And then there was the main event: If the room wasn’t familiar with Subjxct, who was reprising his Cold Cuts role as a shit-talking mixtape host, they had all been converted to believers by the time he brought out Wiki. It felt like the room shrank around Wiki as he tore through cuts from all over his discography (shout-out to the person behind me who rapped every single word of “Seedy Motherfucker” like they were trying to get signed.) Closer to the middle, he dipped into the tender songs scattered across his catalog; in response to his earnestness, the crowd got more vulnerable. When the false start before his confession of love in “Never Fall Off” kicked in, the cheers of encouragement that followed even had me feeling like I needed to step my game up.
But no one was there to get in a sentimental mood — if you were in that room, you were there to hear some rapping. “Wik Da God” brought the entire crowd close to the stage, cameras out and flashes on. It wouldn’t have mattered if there were 60 or 600 people in the room — you would’ve thought you were watching him rap under a microscope. There’s nothing like watching someone rap their heart out for five minutes straight, and you don’t need to have taken the F train to appreciate that.

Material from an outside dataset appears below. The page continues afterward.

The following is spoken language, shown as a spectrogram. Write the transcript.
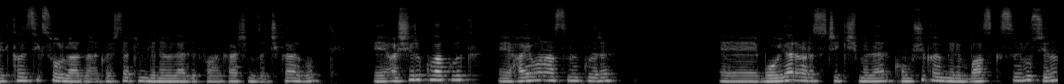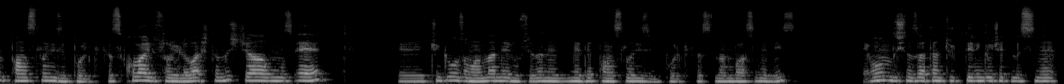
Evet klasik sorulardan arkadaşlar tüm denemelerde falan karşımıza çıkar bu. E, aşırı kulaklık, e, hayvan hastalıkları, e, boylar arası çekişmeler, komşu kavimlerin baskısı, Rusya'nın panslavizm politikası. Kolay bir soruyla başlamış. Cevabımız E. E, çünkü o zamanlar ne Rusya'da ne, ne de panslavizm politikasından bahsedemeyiz. E, onun dışında zaten Türklerin göç etmesine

“Strength,” a highlight from Charlotte rapper Ahmir’s new EP Every Day It Rains is a brief study in perseverance. The song’s lullaby-like beat, colored by dreamy mellow keys and gentle drums, invites Ahmir to take on a more relaxed tone as he reassures himself that he’s on the right path despite not seeing immediate benefits from a side hustle that he wants to become his main. “Don’t fold, don’t quit through the cold and the bitter/Stay strong my nigga, I know my nigga,” he lets out in one long sigh. When Ahmir brings in a bit of melody for the hook, it feels more like he’s trying to cool himself down than anything else. At the center of this song, there’s hope that the journey is worth it; Ahmir’s trying to make sure he sees it to the end.
KP Skywalka, “Bippin N’ Harmony”
Lately, I’ve been listening to a lot of KP Skywalka, whose style of sampling makes me think of Shawny Binladen and Goonew. That’s because D.C. rapper isn’t after shock value samples or unrecognizable deep cuts. Instead, it sounds like he’s freestyling to an old school rap and R&B station while a friend beats out a go-go drum pattern on the dashboard. On “Bippin N’ Harmony,” KP Skywalka and the beat feel like they’re moving in opposite directions. Just try to nod your head to it. On top of that, KP’s blunt force, punched-in bars make this song as stressful as a wobbly Jenga tower. It’s pretty jarring to take it all in at first, but it’s easily one of the craziest tracks I’ve heard in a minute.
T3 feat. Crash, “Pillow Talk”
T3’s recently released EP Thrizzle is short, sweet, and dedicated to lovers. “Pillow Talk,” my favorite of the three songs, finds T3 managing to bottle up the ephemeral feeling of being sprung. Over the wriggling synths and rubbery drums, the Atlanta singer sounds like he’s in the middle of a sugar rush. When Crash croons “I need two round trips to the moon,” about a post-date destination, you can almost see the billboard wide grin he sung the line with. They’re both ready to do whatever it takes to keep their girls happy. Being in love opens up a whole different tier of financial recklessness.